** Opening Exercise inputs block **

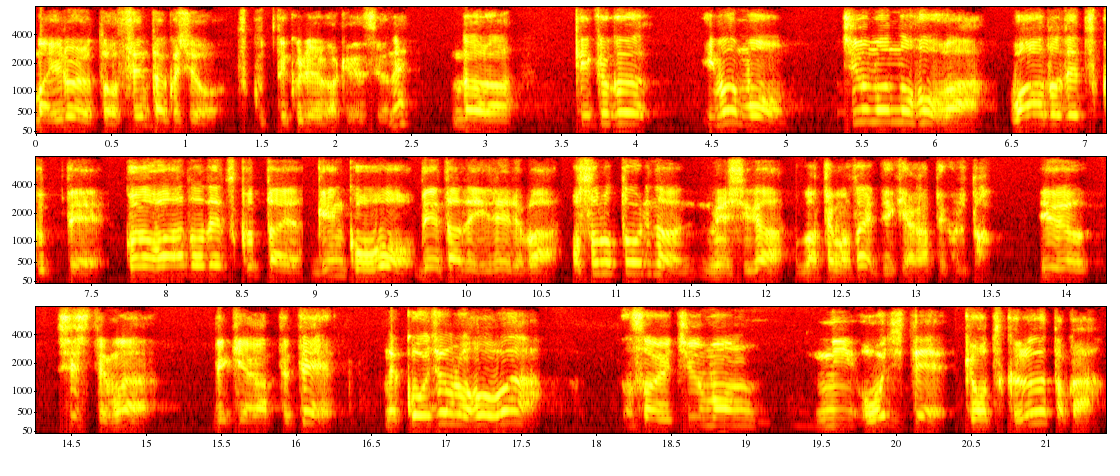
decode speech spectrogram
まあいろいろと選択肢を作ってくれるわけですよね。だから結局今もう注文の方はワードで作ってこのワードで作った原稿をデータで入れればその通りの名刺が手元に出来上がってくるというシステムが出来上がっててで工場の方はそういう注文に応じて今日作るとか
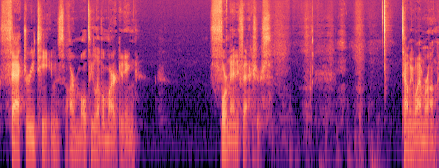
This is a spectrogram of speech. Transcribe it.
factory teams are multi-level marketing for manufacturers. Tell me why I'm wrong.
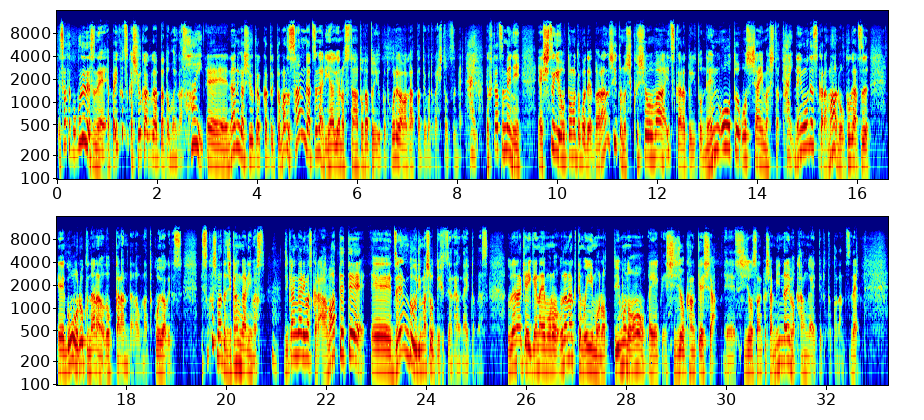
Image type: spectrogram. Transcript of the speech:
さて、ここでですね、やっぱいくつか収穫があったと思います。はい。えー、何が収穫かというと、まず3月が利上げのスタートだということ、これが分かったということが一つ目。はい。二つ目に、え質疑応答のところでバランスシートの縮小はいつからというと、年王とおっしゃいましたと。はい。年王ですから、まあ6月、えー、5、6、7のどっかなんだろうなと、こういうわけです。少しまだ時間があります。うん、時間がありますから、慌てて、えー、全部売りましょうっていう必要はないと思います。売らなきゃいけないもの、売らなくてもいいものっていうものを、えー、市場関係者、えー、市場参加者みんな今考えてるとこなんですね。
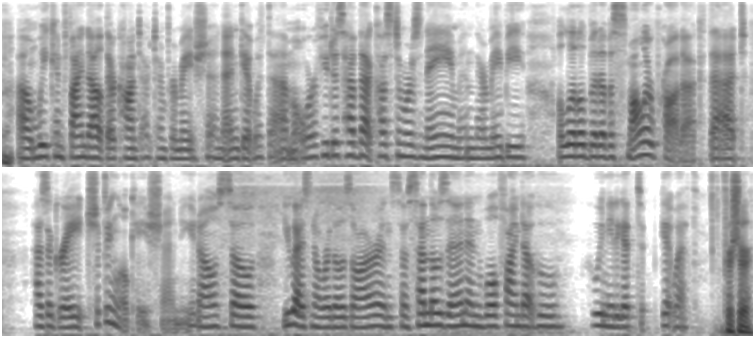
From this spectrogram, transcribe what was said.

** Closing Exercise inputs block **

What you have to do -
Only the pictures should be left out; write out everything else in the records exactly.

Answer to this task -
decode speech spectrogram
まあいろいろと選択肢を作ってくれるわけですよね。だから結局今もう注文の方はワードで作ってこのワードで作った原稿をデータで入れればその通りの名刺が手元に出来上がってくるというシステムが出来上がっててで工場の方はそういう注文に応じて今日作るとか
This is a spectrogram of speech. Transcribe it.
factory teams are multi-level marketing for manufacturers. Tell me why I'm wrong.
Image type: spectrogram. Transcript of the speech:
さて、ここでですね、やっぱいくつか収穫があったと思います。はい。えー、何が収穫かというと、まず3月が利上げのスタートだということ、これが分かったということが一つ目。はい。二つ目に、え質疑応答のところでバランスシートの縮小はいつからというと、年王とおっしゃいましたと。はい。年王ですから、まあ6月、えー、5、6、7のどっかなんだろうなと、こういうわけです。少しまだ時間があります。うん、時間がありますから、慌てて、えー、全部売りましょうっていう必要はないと思います。売らなきゃいけないもの、売らなくてもいいものっていうものを、えー、市場関係者、えー、市場参加者みんな今考えてるとこなんですね。
From this spectrogram, transcribe what was said.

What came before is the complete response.